The holidays are a time to be with friends, family, and loved ones—not in an emergency room. During winter months, all of our popular forms of transportation become more hazardous, including planes, trains, and automobiles. This holiday, get to your destination safely, even if more slowly, so that you can take full advantage of all that the season has to offer. Before you hit the road, review these seven holiday safety travel trips.
If you are driving through the Pacific Northwest to your holiday travel destination, you may experience snow, rain, sleet, or ice on the roads. Ensure your vehicle is in proper working order before you begin your journey. Have your car inspected, ensure your tires are properly inflated, check your windshield wiper fluid, and gas up. Also, keep an emergency road kit in your vehicle that includes a flashlight, bottled water, blanket, and kitty litter or sand in case you get stuck in mud or snow and need to create traction under your tires.
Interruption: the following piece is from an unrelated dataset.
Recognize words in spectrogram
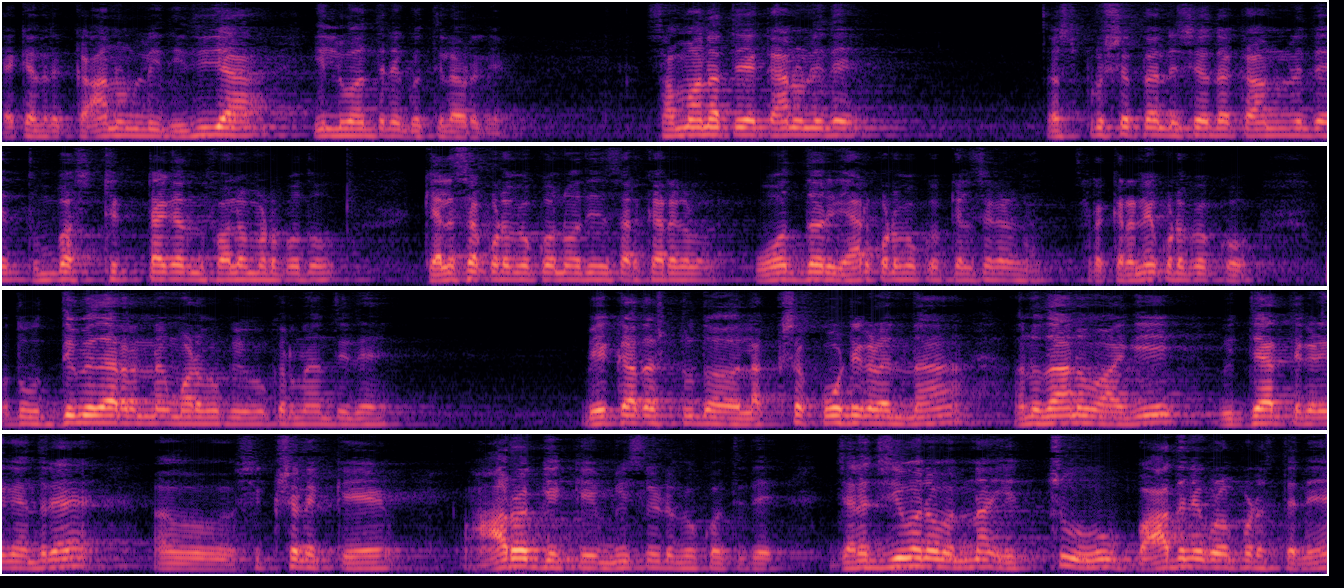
ಯಾಕೆಂದರೆ ಕಾನೂನಲ್ಲಿ ಇದು ಇದೆಯಾ? ಇಲ್ವ ಅಂತಲೇ ಗೊತ್ತಿಲ್ಲ ಅವರಿಗೆ. ಸಮಾನತೆಯ ಕಾನೂನಿದೆ. ಅಸ್ಪೃಶ್ಯತಾ ನಿಷೇಧ ಕಾನೂನಿದೆ. ತುಂಬ ಸ್ಟ್ರಿಕ್ಟ್ ಆಗಿ ಅದನ್ನು ಫಾಲೋ ಮಾಡ್ಬೋದು. ಕೆಲಸ ಕೊಡಬೇಕು ಅನ್ನೋದಿದೆ ಸರ್ಕಾರಗಳು. ಓದ್ದವ್ರು ಯಾರು ಕೊಡಬೇಕು ಕೆಲಸಗಳನ್ನ? ಸರ್ಕಾರನೇ ಕೊಡಬೇಕು. ಮತ್ತು ಉದ್ದಿಮೆದಾರರನ್ನಾಗಿ ಮಾಡಬೇಕು, ಯುವಕರನ್ನ ಅಂತಿದೆ. ಬೇಕಾದಷ್ಟು ಲಕ್ಷ ಕೋಟಿಗಳನ್ನು ಅನುದಾನವಾಗಿ ವಿದ್ಯಾರ್ಥಿಗಳಿಗೆ ಅಂದರೆ ಶಿಕ್ಷಣಕ್ಕೆ ಆರೋಗ್ಯಕ್ಕೆ ಮೀಸಲಿಡಬೇಕು ಅಂತಿದೆ. ಜನಜೀವನವನ್ನು ಹೆಚ್ಚು ಬಾಧನೆಗೊಳಪಡಿಸ್ತೇನೆ.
According to the Center for Disease Control and Prevention (CDC), an estimated 1 in 25 adults report having fallen asleep while driving in the previous 30 days. The National Highway Traffic Safety Administration also reports that drowsy driving claimed 795 lives in 2017 alone. Be well rested before you begin your road trip. Instead of starting your drive after a long day of work and traveling through the night, get a good night’s sleep and drive feeling refreshed the next morning. Your family certainly wants to see you as soon as possible, but they’d rather have you arrive safely.
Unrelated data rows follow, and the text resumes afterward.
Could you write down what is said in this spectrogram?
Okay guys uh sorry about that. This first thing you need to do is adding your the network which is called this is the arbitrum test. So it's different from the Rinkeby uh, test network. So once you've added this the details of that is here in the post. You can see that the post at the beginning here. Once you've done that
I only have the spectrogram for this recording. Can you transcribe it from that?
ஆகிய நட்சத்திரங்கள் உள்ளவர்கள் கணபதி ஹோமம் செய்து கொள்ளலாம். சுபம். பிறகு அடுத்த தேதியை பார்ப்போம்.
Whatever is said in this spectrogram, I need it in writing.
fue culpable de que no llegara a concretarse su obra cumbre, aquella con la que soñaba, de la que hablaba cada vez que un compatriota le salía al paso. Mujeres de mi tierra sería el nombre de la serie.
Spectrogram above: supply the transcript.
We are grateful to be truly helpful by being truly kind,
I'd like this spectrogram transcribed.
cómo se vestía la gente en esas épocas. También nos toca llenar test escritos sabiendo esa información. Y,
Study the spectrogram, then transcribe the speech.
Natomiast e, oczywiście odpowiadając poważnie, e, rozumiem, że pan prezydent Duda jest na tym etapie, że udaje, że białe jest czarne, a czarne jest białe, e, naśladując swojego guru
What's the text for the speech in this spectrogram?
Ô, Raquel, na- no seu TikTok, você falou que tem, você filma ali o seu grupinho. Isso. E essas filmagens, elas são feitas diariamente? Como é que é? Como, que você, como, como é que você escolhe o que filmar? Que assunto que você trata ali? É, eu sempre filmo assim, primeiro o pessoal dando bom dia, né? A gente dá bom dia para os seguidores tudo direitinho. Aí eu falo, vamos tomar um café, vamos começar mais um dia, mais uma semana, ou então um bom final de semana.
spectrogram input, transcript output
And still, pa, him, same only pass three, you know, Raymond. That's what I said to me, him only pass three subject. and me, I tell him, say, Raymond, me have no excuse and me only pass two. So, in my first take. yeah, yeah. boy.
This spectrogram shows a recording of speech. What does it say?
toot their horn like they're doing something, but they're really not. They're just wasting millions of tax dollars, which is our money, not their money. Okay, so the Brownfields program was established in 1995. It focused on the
Unfortunately, some people aim to take advantage of holiday travelers. Hide your suitcases, laptops, and electronic equipment in your trunk or out of sight whenever you leave your vehicle, and keep your doors locked at all times.
While the odds of a plane crash are extremely rare, there are occasions where flights are delayed, need to be rerouted, or passengers are asked to deplane while crews address an unexpected maintenance issue. Listen to the instructions of the flight attendants and airline personnel, and do your best to keep your frustrations in check. If your plane does experience an emergency event and passengers are instructed to evacuate quickly, leave your bags behind. They aren’t worth your safety.
If traveling by train, you, too, should be prepared for an unexpected delay or an emergency event. Bring an emergency kit with you that includes a spare cell phone charger, flashlight, bottled water, snacks, and a blanket.
No matter how you are traveling, being able to contact emergency personnel at any time is critical. Always carry your cell phone on you and ensure you have a spare battery or charger in your possession.
One study found that airplane passengers are 100 percent more likely to get sick than non-airplane passengers. With 51 million people traveling during the holidays, that’s a lot of germs flying across the country and arriving in people’s homes. Make sure you have the phone numbers for all your physicians and physician offices in your phone. If you or your child gets sick while you’re away from home for any reason, you may want the advice of your regular physician or pediatrician. If you experience a true medical emergency while traveling, call 911.
From all of us at BestMed, we wish you and yours a safe, happy, and healthy holiday season. As always, we’re here if you need us.